Mysore The “Ashtanga Vinyasa Level 3-4” class (above) is the way that K Pattabhi Jois would verbally lead a class. This rarely happens except when he was on tour outside India. When you studied at his school in Mysore, India, you learn yoga step by step, one posture at a time – the “Mysore way”. Students move on to the next posture only when the previous one has been mastered. At Infinite Yoga’s Mysore class we preserve this traditional method, and adapt it with TKV Desikachar’s yoga therapy approach. For most students this means following the traditional series step by step, posture by posture, with no exceptions. But for students dealing with injuries, pregnancy, and other limitations, individual attention and guidance is provided. (Similar to working with a teacher privately where prep postures, modifications and props are used to help the student progress.)
Improv Ashtanga, Iyengar, Forrest. Explores the more challenging postures of Primary (1st), Intermediate (2nd) and Advanced A (3rd) Series of Ashtanga in an improvisational unique format. Combines prep postures, longer holds, deeper breath and intense focus. Inspired by Iyengar and Forrest Yoga with precise step by step details and impeccable sequencing at a slightly slower pace. Move beyond boundaries, gain insight and deepen your understanding of yourself.

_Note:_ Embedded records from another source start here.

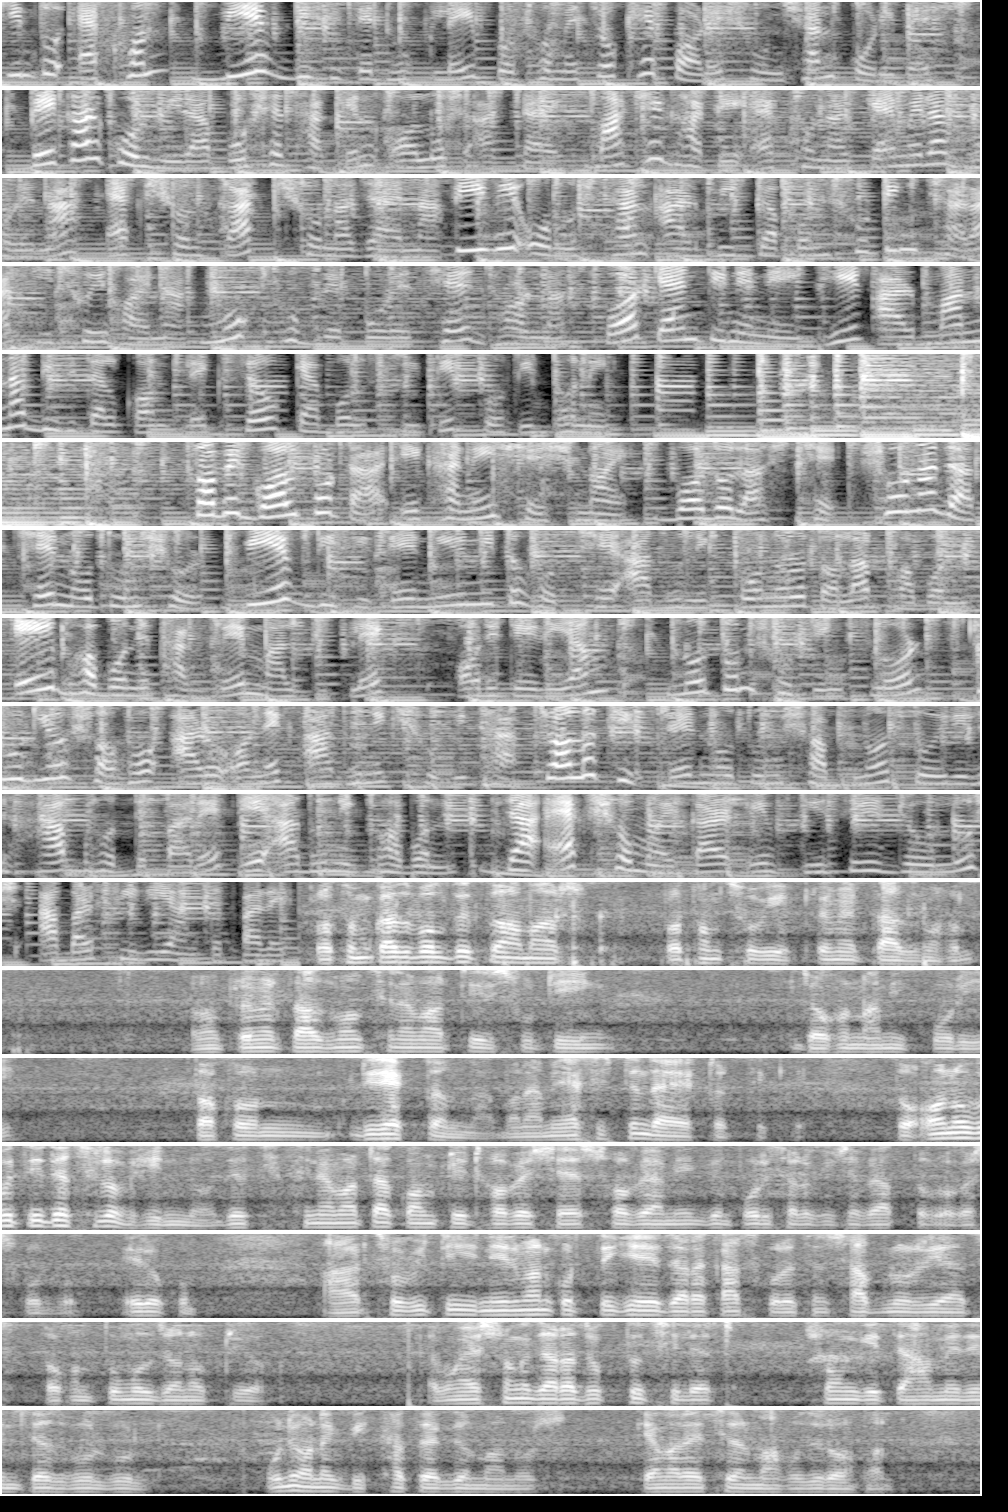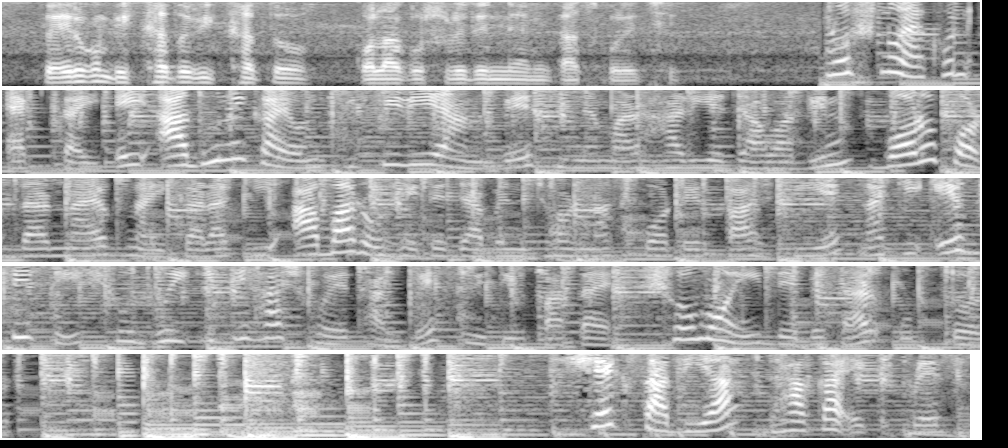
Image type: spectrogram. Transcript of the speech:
কিন্তু এখন বিএফডিসিতে ঢুকলেই প্রথমে চোখে পড়ে শুনশান পরিবেশ। বেকার কর্মীরা বসে থাকেন অলস আড্ডায়। মাঠে ঘাটে এখন আর ক্যামেরা ঘোরে না, অ্যাকশন কাট শোনা যায় না। টিভি অনুষ্ঠান আর বিজ্ঞাপন শুটিং ছাড়া কিছুই হয় না। মুখ থুবড়ে পড়েছে ঝর্ণা স্পট, ক্যান্টিনে নেই ভিড় আর মান্না ডিজিটাল কমপ্লেক্সেও কেবল স্মৃতির প্রতিধ্বনি। তবে গল্পটা এখানেই শেষ নয়, বদল আসছে। শোনা যাচ্ছে নতুন সুর। বিএফডিসিতে নির্মিত হচ্ছে আধুনিক পনেরো তলা ভবন। এই ভবনে থাকবে মাল্টিপ্লেক্স, অডিটোরিয়াম, নতুন শুটিং ফ্লোর, স্টুডিও সহ আরও অনেক আধুনিক সুবিধা। চলচ্চিত্রের নতুন স্বপ্ন তৈরির হাব হতে পারে এ আধুনিক ভবন, যা এক সময়কার এফডিসির জৌলুস আবার ফিরিয়ে আনতে পারে। প্রথম কাজ বলতে তো আমার প্রথম ছবি প্রেমের তাজমহল। এবং প্রেমের তাজমহল সিনেমাটির শুটিং যখন আমি করি, তখন ডিরেক্টর না মানে আমি অ্যাসিস্ট্যান্ট ডাইরেক্টর থেকে। তো অনুভূতিটা ছিল ভিন্ন, যে সিনেমাটা কমপ্লিট হবে, শেষ হবে, আমি একজন পরিচালক হিসেবে আত্মপ্রকাশ করব, এরকম। আর ছবিটি নির্মাণ করতে গিয়ে যারা কাজ করেছেন, শাবনুর রিয়াজ, তখন তুমুল জনপ্রিয়। এবং এর সঙ্গে যারা যুক্ত ছিলেন, সঙ্গীতে, আহমেদ ইমতিয়াজ বুলবুল, উনি অনেক বিখ্যাত একজন মানুষ। ক্যামেরায় ছিলেন মাহফুজুর রহমান। তো এরকম বিখ্যাত বিখ্যাত কলা কুশলীদের নিয়ে আমি কাজ করেছি। প্রশ্ন এখন একটাই, এই আধুনিকায়ন কি ফিরিয়ে আনবে সিনেমার হারিয়ে যাওয়া দিন? বড় পর্দার নায়ক নায়িকারা কি আবারও হেঁটে যাবেন ঝর্ণা স্পটের পাশ দিয়ে, নাকি এফডিসি শুধুই ইতিহাস হয়ে থাকবে স্মৃতির পাতায়? সময়ই দেবে তার উত্তর। শেখ সাদিয়া, ঢাকা এক্সপ্রেস।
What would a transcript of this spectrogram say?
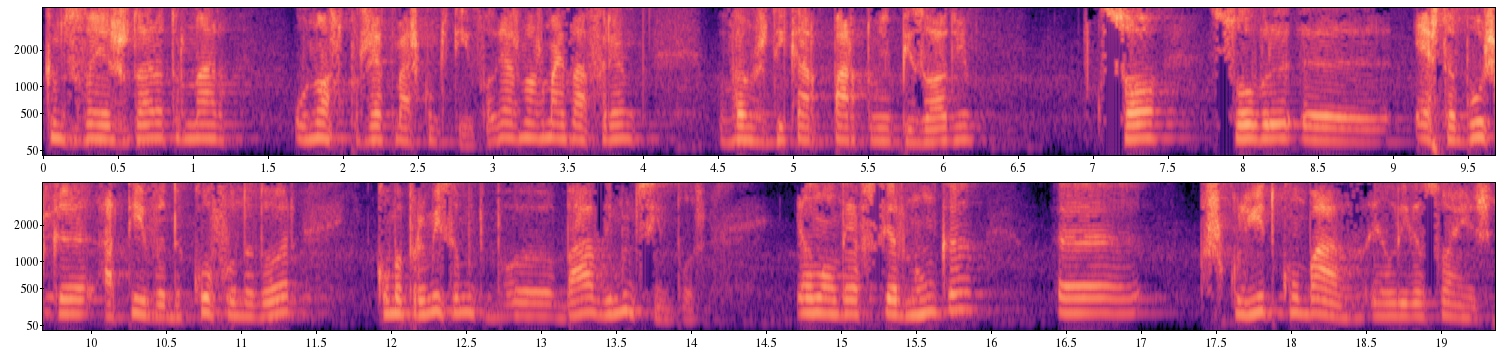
que nos vem ajudar a tornar o nosso projeto mais competitivo. Aliás, nós mais à frente vamos dedicar parte de um episódio só sobre uh, esta busca ativa de cofundador com uma premissa muito uh, base e muito simples. Ele não deve ser nunca uh, escolhido com base em ligações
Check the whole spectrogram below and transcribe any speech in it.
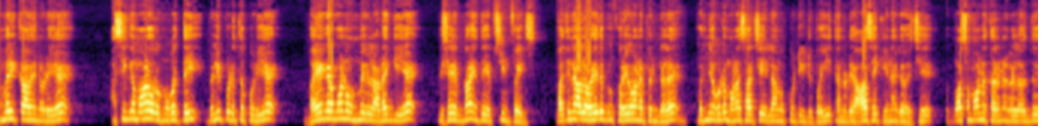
அமெரிக்காவினுடைய அசிங்கமான ஒரு முகத்தை வெளிப்படுத்தக்கூடிய பயங்கரமான உண்மைகள் அடங்கிய விஷயம்தான் இந்த எப்சின் ஃபைல்ஸ் பதினாலு வயதுக்கும் குறைவான பெண்களை கொஞ்சம் கூட மனசாட்சியே இல்லாமல் கூட்டிகிட்டு போய் தன்னுடைய ஆசைக்கு இணங்க வச்சு மோசமான தருணங்களில் வந்து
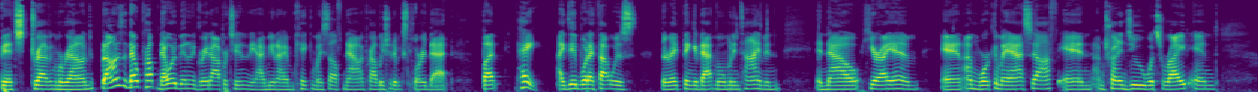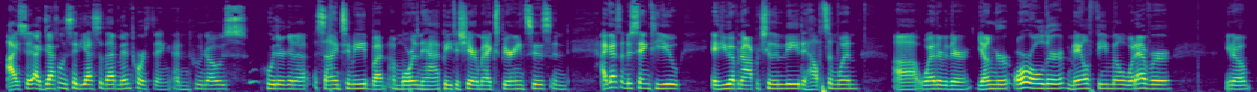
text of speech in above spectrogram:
bitch driving him around. But honestly, that would prob- that would have been a great opportunity. I mean, I am kicking myself now. I probably should have explored that. But hey, I did what I thought was the right thing at that moment in time and and now here I am and I'm working my ass off and I'm trying to do what's right and I said I definitely said yes to that mentor thing and who knows who they're going to assign to me but I'm more than happy to share my experiences and I guess I'm just saying to you if you have an opportunity to help someone uh, whether they're younger or older male female whatever you know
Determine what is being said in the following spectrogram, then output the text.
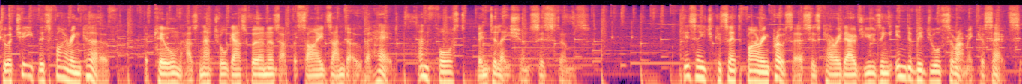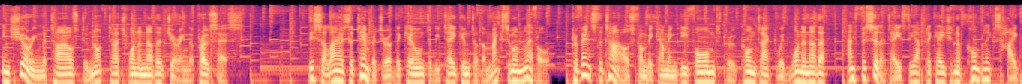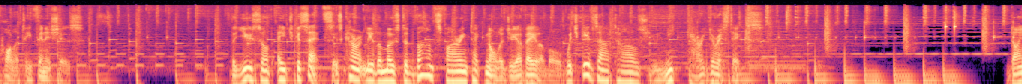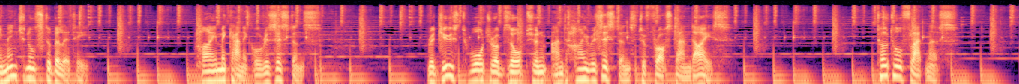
To achieve this firing curve, the kiln has natural gas burners at the sides and overhead and forced ventilation systems. This H-cassette firing process is carried out using individual ceramic cassettes, ensuring the tiles do not touch one another during the process. This allows the temperature of the kiln to be taken to the maximum level, prevents the tiles from becoming deformed through contact with one another and facilitates the application of complex high-quality finishes. The use of H-cassettes is currently the most advanced firing technology available, which gives our tiles unique characteristics. Dimensional stability, high mechanical resistance, reduced water absorption and high resistance to frost and ice, total flatness,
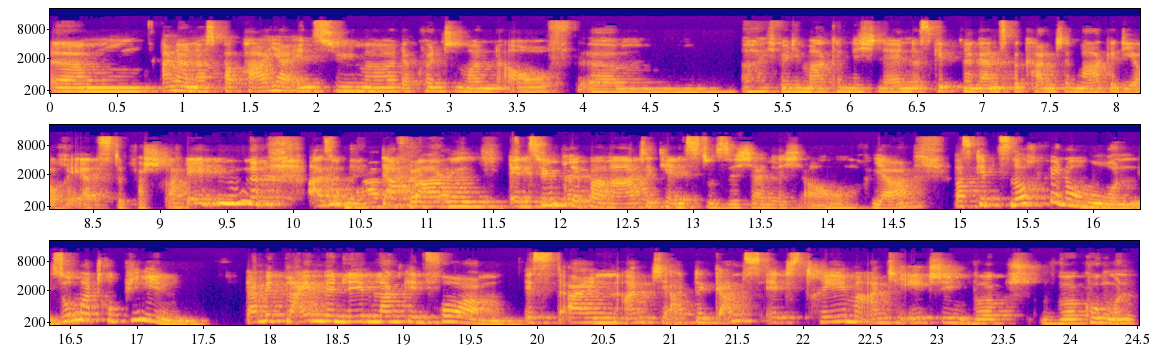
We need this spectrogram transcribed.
Ähm, Ananas, Papaya-Enzyme, da könnte man auf, ähm, ah, ich will die Marke nicht nennen, es gibt eine ganz bekannte Marke, die auch Ärzte verschreiben. Also ja, da fragen, Enzympräparate kennst du sicherlich auch, ja. Was gibt's noch für ein Hormon? Somatropin. Damit bleiben wir ein Leben lang in Form. Ist ein Anti, hat eine ganz extreme Anti-Aging-Wirkung und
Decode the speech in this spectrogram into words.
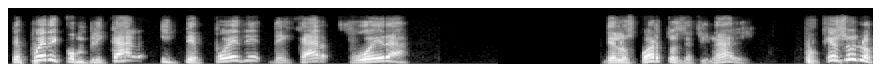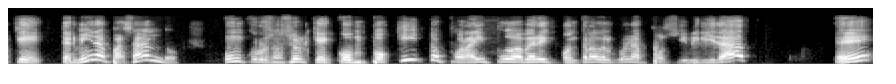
te puede complicar y te puede dejar fuera de los cuartos de final, porque eso es lo que termina pasando. Un Cruz Azul que con poquito por ahí pudo haber encontrado alguna posibilidad, ¿eh?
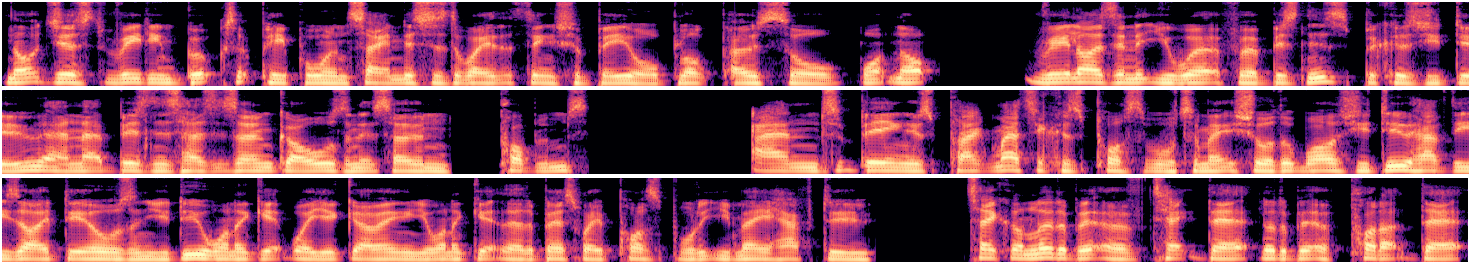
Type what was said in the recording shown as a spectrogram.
not just reading books at people and saying this is the way that things should be or blog posts or whatnot. Realizing that you work for a business because you do, and that business has its own goals and its own problems. And being as pragmatic as possible to make sure that whilst you do have these ideals and you do want to get where you're going and you want to get there the best way possible, that you may have to take on a little bit of tech debt, a little bit of product debt,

So there you have it, the IY class schedule, deeply steeped in Ashtanga tradition, with specialty classes to bring understanding, balance, longevity and fun to your yoga practice and progress!
What about the IY teacher’s roots?
OK, here it is, the IY family tree of our teacher’s and our teacher’s teachers. First a quick review of all the teachers mentioned : T. Krishnamacharya (the source), K Pattabhi Jois (Asthanga), BKS Iyengar (Iyengar), TVK Desikachar (Yoga Therapy), Ana Forrest (Forrest Yoga). Got it?
Dana and Trevor have all studied directly with K Pattabhi Jois in Mysore, India and in the U.S. and traveled to India in 2009 for his Memorial Service. (they also met in Mysore in 2001). Holly, Janike & Aryn have studied with him during his U.S visits. Dana has also studied in India with R Sharath, the grandson of K Pattabhi Jois.
Dana, Trevor, Holly & Janike have all taken Tim Miller’s teacher training. Tim was the first American to be certified by K Pattabhi Jois to teach the Ashtanga Vinyasa system.
Dana & Trevor have both taken Iyengar teacher trainings. Not directly with Mr. Iyengar, but with senior Iyengar teachers Roger Cole (Dana) and Eddy Marks & Mary Obendorfer (Trevor). Dana and Trevor have also taken multiple workshops and classes with senior Iyengar teachers.
Dana & Trevor have both studied briefly, but directly, with TKV Desikachar (Krishnamacharya’s son). Dana has both studied with Kausthub Desikachar, son of TKV Desikachar, and grandson of T. Krishnamacharya.
Dana has completed teacher training with Ana Forrest (Ana’s first teacher training). Trevor has taken workshops with Ana.
Aryn, Janike & Lauren have all completed Infinite Yoga’s Teacher Training with Dana, and are Registered Yoga Teachers with Yoga Alliance.
Trevor, Aryn, Janike & Lauren have all studied with Infinite Yoga for many years. The combination of this with their dedication to Ashtanga Yoga, brings consistency and quality to the teaching you experience at Infinite Yoga.
So there is our IY family tree. You can see how our classes and our teachers are all connected. Whenever you attend class you become part of that connection, the yoga community, with a solid path and a yoga lineage that has been passed down from teacher to teacher for thousands of years!
I hope you’ve found this useful and gained some insight.